CLUSTERING
Clustering is an important technique used in the MOO process. [1]Clustering can be considered the most important unsupervised learning problem; so, as every other problem of this kind, it deals with finding a structure in a collection of unlabeled data. A loose definition of clustering could be the process of organizing objects into groups whose members are similar in some way[1]. A cluster is therefore a collection of objects which are similar between them and are dissimilar to the objects belonging to other clusters. We can show this with a simple graphical example:
Fig : clustering illustrate
In this case we easily identify the 4 clusters into which the data can be divided; the similarity criterion is distance: two or more objects belong to the same cluster if they are close according to a given distance (in this case geometrical distance). This is called distancebased clustering. Another kind of clustering is conceptual clustering: two or more objects belong to the same cluster if this one defines a concept common to all that objects. In other words, objects are grouped according to their fit to descriptive concepts, not according to simple similarity measures.
Accept new solution
Yes
multiobjective optimization is their population based nature and ability of finding multiple optima simultaneously. Simulated Annealing (SA) another popular search algorithm, utilizes the principles of statistical mechanics regarding the behavior of a large number of atoms at low temperature, for finding minimal cost solutions to large optimization problems by minimizing the associated energy. In statistical mechanics investigating the ground states or low energy states of matter is of fundamental importance. These states are achieved at very low temperatures. However, it is not sufficient to lower the temperature alone since this results in unstable states. In the annealing process, the temperature is rest raised, then decreased gradually to a very low value (Tmin), while ensuring that one spends sufficient time at each temperature value. This process yields stable low energy states. Geman and Geman provided a proof that SA, if annealed sufficiently slowly, converges to the global optimum. Being based on strong theory SA has been applied in diverse areas by optimizing a single criterion. However there have been only a few attempts in extending SA to multiobjective optimization, primarily because of its searchfromapoint nature.. The problem in most problems here is how to choose the weights in advance. Some alternative approaches have also been used in this regard. In D. K. Nam and C. Parks work and E. L. Ulungu, J. Teghaem, P. Fortemps, and D. Tuyttenss work of different nonlinear and stochastic composite energy functions have been investigated. In D. K. Nam and C. Parks work six different criteria for energy difference calculation are suggested and evaluated. These are (1) minimum cost criterion, (2) maximum cost criteria, (3) random cost criteria,
Update stores
Access new solution
Generate new solution
Estimate initial temperature
Input and access initial solution
(4) self cost criteria, (5) average cost criteria, and (6) axed cost criteria. Since each run of the SA provides just a single solution, the algorithm attempted to evolve the set of PO solutions by using multiple SA runs. As a result of the independent runs, the diversity of the set of solutions suffered. Multiobjective simulated annealing with a composite energy clearly converges to the true Pareto front if the objectives have
ratios given by w 1 i , if such points, in general, exist. Here w
Adjust temperature
i i
NO
Stop
yes
is the weight assigned to the ith objective. In research, it has been proved that part of the front will be inaccessible with axed weights. In research several different schemes were explored for adapting the wis during the annealing process to encourage exploration along the front. However, a proper choice of the wis remains challenging task.
Fig.: Simulated annealing algorithm
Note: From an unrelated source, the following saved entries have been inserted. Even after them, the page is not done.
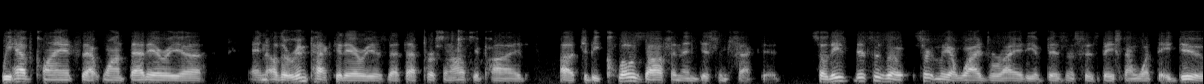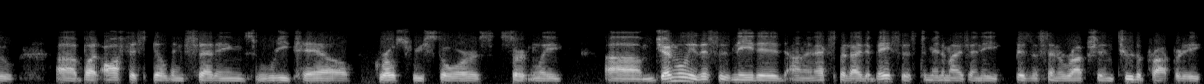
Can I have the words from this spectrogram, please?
we have clients that want that area and other impacted areas that that person occupied uh, to be closed off and then disinfected. So these, this is a, certainly a wide variety of businesses based on what they do, uh, but office building settings, retail, grocery stores, certainly. Um, generally, this is needed on an expedited basis to minimize any business interruption to the property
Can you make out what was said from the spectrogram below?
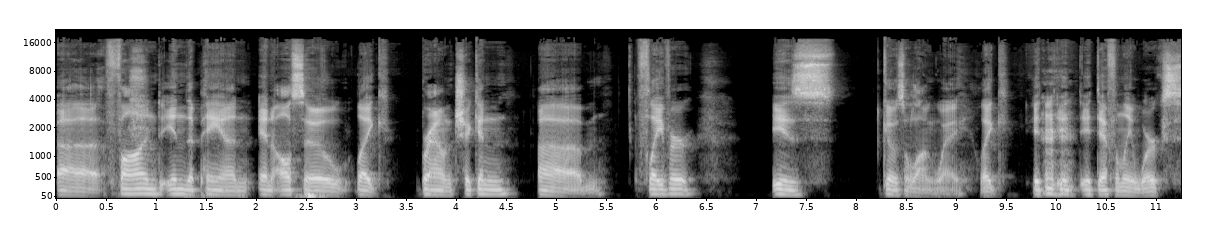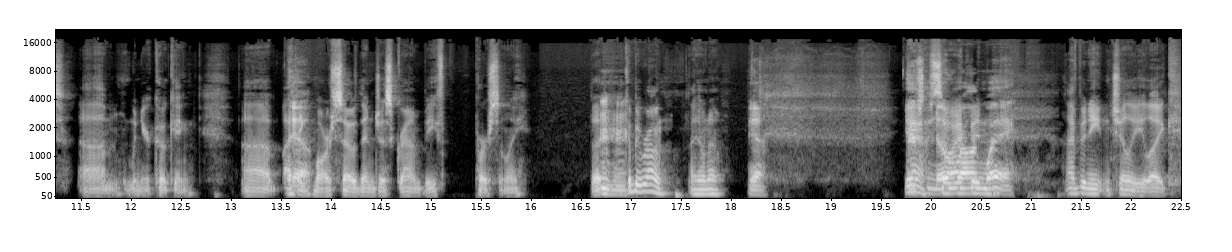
uh fond in the pan and also like brown chicken um flavor is goes a long way. Like it Mhm. it, it definitely works um when you're cooking. Uh I Yeah. think more so than just ground beef personally. But Mhm. could be wrong. I don't know. Yeah. Yeah, There's no so I've wrong been- way. I've been eating chili like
MOO USING SIMULATED ANNEALING
The multiobjective optimization (MOO) problem has a rather different perspective compared to one having a single objective. In singleobjective optimization there is only one global optimum, but in multiobjective optimization there is a set of solutions, called the Paretooptimal (PO) set, which are considered to be equally important; all of them constitute global optimum solutions[2]. The main reason for the popularity of Evolutionary algorithms (EAs)[3] for solving

PROPOSED METHODOLOGY
The AMOSA [7] algorithm was found to be more efficient but it is identified that the clustering part is the time consuming and the hardest part. It was realized that improving the clustering part would improve the efficiency of the algorithm and minimize the time consumption. Hence it was decided to concentrate on the clustering part. With this decision several clustering algorithms similar to Single linkage clustering was studied and the clustering part would be improved based on consumption of time. A better clustering
algorithm would be identified and tested in the AMOSA algorithm and its efficiency would be found to be increased based on convergence and computational time. The proposed clustering time would be found to be reduced and the convergence was increased. The algorithm was implemented with k means clustering technique. The proposed algorithm is given below.
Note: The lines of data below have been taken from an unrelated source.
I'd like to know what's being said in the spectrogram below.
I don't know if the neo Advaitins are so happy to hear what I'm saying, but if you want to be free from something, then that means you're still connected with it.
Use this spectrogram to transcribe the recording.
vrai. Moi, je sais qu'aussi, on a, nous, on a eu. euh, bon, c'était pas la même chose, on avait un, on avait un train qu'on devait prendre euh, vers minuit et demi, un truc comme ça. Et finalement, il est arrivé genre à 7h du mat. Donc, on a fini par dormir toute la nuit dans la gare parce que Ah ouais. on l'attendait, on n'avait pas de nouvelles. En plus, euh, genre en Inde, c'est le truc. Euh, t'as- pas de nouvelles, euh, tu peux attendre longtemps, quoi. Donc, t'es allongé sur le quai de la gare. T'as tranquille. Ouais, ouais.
CONCLUSION AND FUTURE ENHANCEMENT Finally the improved clustering technique named kmeans
technique would find better results when compared with the previous results. The proposed algorithm has wide range of application in the field of engineering like VLSI, MIMO etc. The specified fields has seveal aspects to be optimized and that too has multi objectives. Hence this algorithms would be more sophisticated for engineering application. The algorithm can also be improvised in several means like computational time and other aspects like number of iteration. Implementation of AMOSA with unconstrained archive is another interesting area to pursue in future. An algorithm, unless analyzed theoretically, is good for only the experiments conducted. Thus a theoretical analysis of AMOSA needs to be performed in the future in order to study its convergence properties. there are no firm guidelines for choosing the parameters in an SAbased algorithm. Thus, an extensive sensitivity study of AMOSA with respect to its different
parameters, notably the annealing schedule, needs to be performed. Finally, application of AMOSA to several real life domains e.g., VLSI system design, remote sensing imagery, data mining and Bioinformatics , needs to be demonstrated.
REFERENCES
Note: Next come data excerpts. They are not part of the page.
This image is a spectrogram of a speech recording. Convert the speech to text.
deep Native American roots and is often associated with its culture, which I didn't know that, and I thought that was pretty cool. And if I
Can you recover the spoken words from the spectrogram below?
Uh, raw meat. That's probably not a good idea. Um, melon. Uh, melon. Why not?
A. K. Jain and R. C. Dubes, 1988,Algorithms for Clustering Data.
Englewood cliffs, NJ, prentice Hall

A. Suppapitnarm, K. A. Seffen, G. T. Parks, and P. Clarkson, .A simulated annealing algorithm for multiobjective optimization, 2000.. Engineering Optimization, vol. 33, pp. 59.85.

D. K. Nam and C. Park, 2000 .Multiobjective simulated annealing: a comparative study to evolutionary algorithms,. Int. J. Fuzzy Systems, vol. 2, no. 2, pp. 87.97.

E. L. Ulungu, J. Teghaem, P. Fortemps, and D. Tuyttens, 1999..MOSA method: a tool for solving multiobjective combinatorial decision problems, . J. multicriteria decision analysis, vol. 8, pp. 221.236.

K. Deb, 2001Multiobjective Optimization Using Evolutionary Algorithms.England: John Wiley and Sons, Ltd,

M. Hapke, A. Jaszkiewicz, and R. Slowinski, 2000 .Pareto simulated annealing for fuzzy multi objective combinatorial optimization,. Journal of Heuristics, vol. 6, no. 3, pp. 329.345.

Sanghamitra Bandyopadhyay1, Sriparna Saha, Ujjwal Maulik2 and Kalyanmoy Deb, Sept. 2011A simulated annealing based multiobjective optimization algorithm systems, man and cybernetics ,
PART C: Application and reviews , IEEE transactions

S. Kirkpatrick, C. Gelatt, and M. Vecchi, 1983.Optimization by simulated annealing,. Science, vol. 220, pp. 671.680.